→ **ASSIGNMENT**
Beginning with the line where "What follows is" appears, restate each line word for word until the data ends. Pictures do not go in.

Saved entries:
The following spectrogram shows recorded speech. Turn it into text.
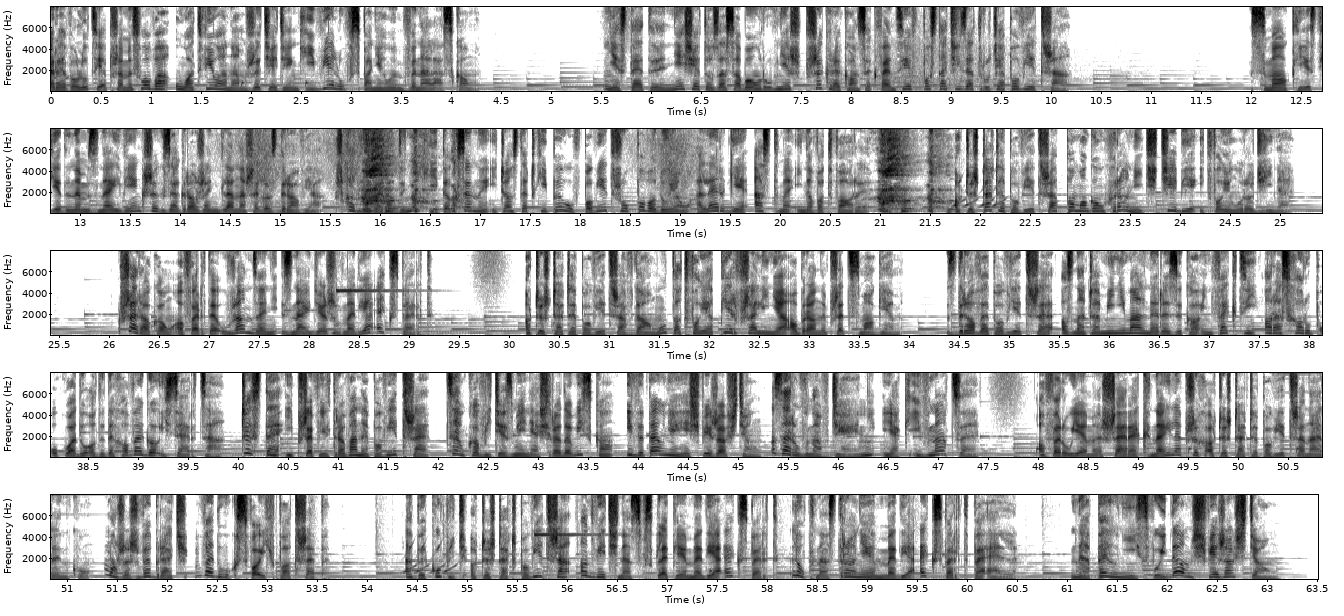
Rewolucja przemysłowa ułatwiła nam życie dzięki wielu wspaniałym wynalazkom. Niestety niesie to za sobą również przykre konsekwencje w postaci zatrucia powietrza. Smog jest jednym z największych zagrożeń dla naszego zdrowia. Szkodliwe rodniki, toksyny i cząsteczki pyłu w powietrzu powodują alergie, astmę i nowotwory. Oczyszczacze powietrza pomogą chronić Ciebie i Twoją rodzinę. Szeroką ofertę urządzeń znajdziesz w Media Expert. Oczyszczacze powietrza w domu to Twoja pierwsza linia obrony przed smogiem. Zdrowe powietrze oznacza minimalne ryzyko infekcji oraz chorób układu oddechowego i serca. Czyste i przefiltrowane powietrze całkowicie zmienia środowisko i wypełnia je świeżością, zarówno w dzień, jak i w nocy. Oferujemy szereg najlepszych oczyszczaczy powietrza na rynku. Możesz wybrać według swoich potrzeb. Aby kupić oczyszczacz powietrza, odwiedź nas w sklepie Media Expert lub na stronie mediaexpert.pl. Napełnij swój dom świeżością.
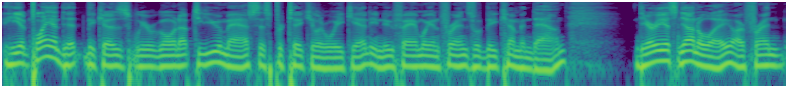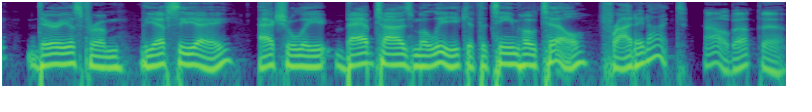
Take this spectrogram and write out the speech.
He had planned it because we were going up to UMass this particular weekend. He knew family and friends would be coming down. Darius Dunaway, our friend Darius from the FCA, actually baptized Malik at the team hotel Friday night. how about that?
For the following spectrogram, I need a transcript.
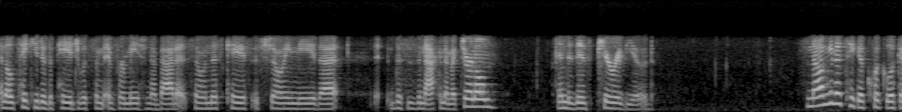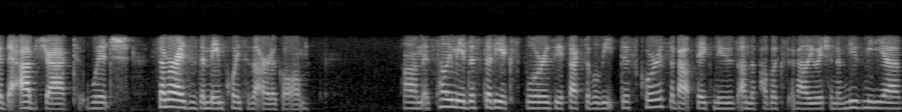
and it'll take you to the page with some information about it. So in this case, it's showing me that this is an academic journal and it is peer reviewed. So now I'm going to take a quick look at the abstract, which summarizes the main points of the article. Um, it's telling me this study explores the effects of elite discourse about fake news on the public's evaluation of news media.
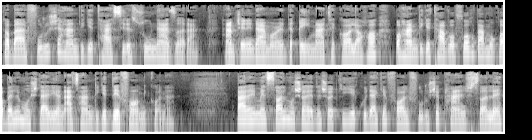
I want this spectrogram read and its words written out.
تا بر فروش همدیگه تاثیر سو نذارن. همچنین در مورد قیمت کالاها با همدیگه توافق و مقابل مشتریان از همدیگه دفاع می‌کنن. برای مثال مشاهده شد که یک کودک فال فروش پنج ساله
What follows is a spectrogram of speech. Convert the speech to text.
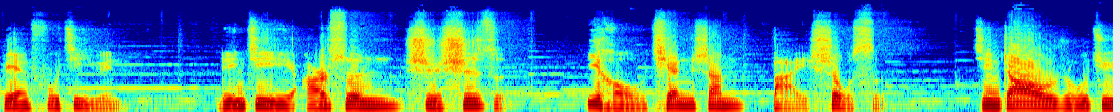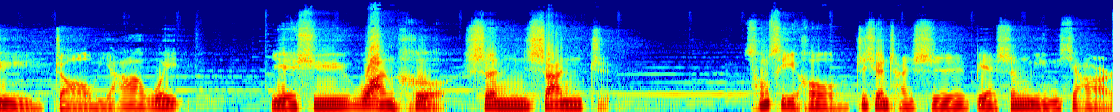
便复寄云：“临济儿孙是狮子，一吼千山。”百兽死，今朝如炬爪牙威，也须万壑深山止。从此以后，智轩禅师便声名遐迩，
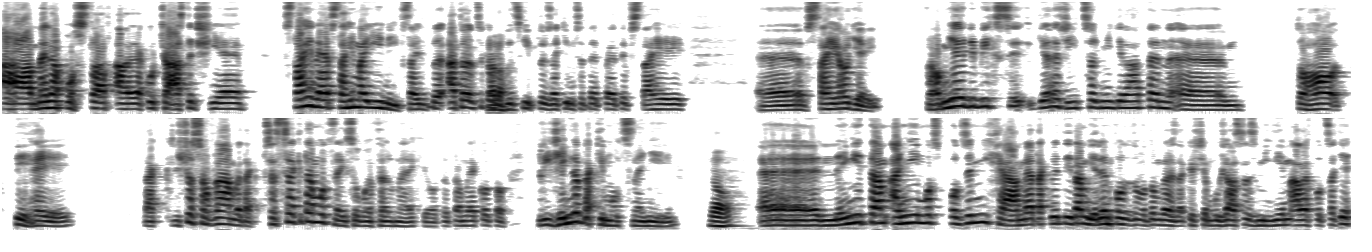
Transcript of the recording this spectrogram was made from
a jména postav a jako částečně Vztahy ne, vztahy mají jiný. Vztahy, a to je celkem logický, protože zatím se teprve ty vztahy, eh, vztahy rodějí. Pro mě, kdybych si měl říct, co mi dělá ten, eh, toho, ty hry, tak když to srovnáme, tak přesně tam moc nejsou ve filmech, jo, to tam jako to, plížení tam taky moc není. No. E, není tam ani moc podzemní chrámy a takový je tam jeden, pod, o tom tak ještě možná se zmíním, ale v podstatě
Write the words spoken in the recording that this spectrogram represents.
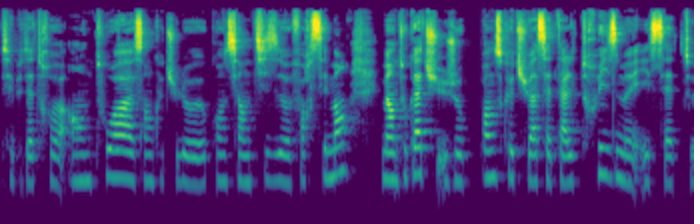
c'est peut-être en toi sans que tu le conscientises forcément, mais en tout cas, tu, je pense que tu as cet altruisme et cette,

→ **ANSWER BOX**
What follows is a spectrogram of speech. Convert the speech to text.
便复寄云：“临济儿孙是狮子，一吼千山。”百兽死，今朝如炬爪牙威，也须万壑深山止。从此以后，智轩禅师便声名遐迩，
Transcript of the recording this spectrogram was made from
a jména postav a jako částečně Vztahy ne, vztahy mají jiný. Vztahy, a to je celkem logický, protože zatím se teprve ty vztahy, eh, vztahy rodějí. Pro mě, kdybych si měl říct, co mi dělá ten, eh, toho, ty hry, tak když to srovnáme, tak přesně tam moc nejsou ve filmech, jo, to tam jako to, plížení tam taky moc není. No. E, není tam ani moc podzemní chrámy a takový je tam jeden, pod, o tom tak ještě možná se zmíním, ale v podstatě
Write the words spoken in the recording that this spectrogram represents.
c'est peut-être en toi sans que tu le conscientises forcément, mais en tout cas, tu, je pense que tu as cet altruisme et cette,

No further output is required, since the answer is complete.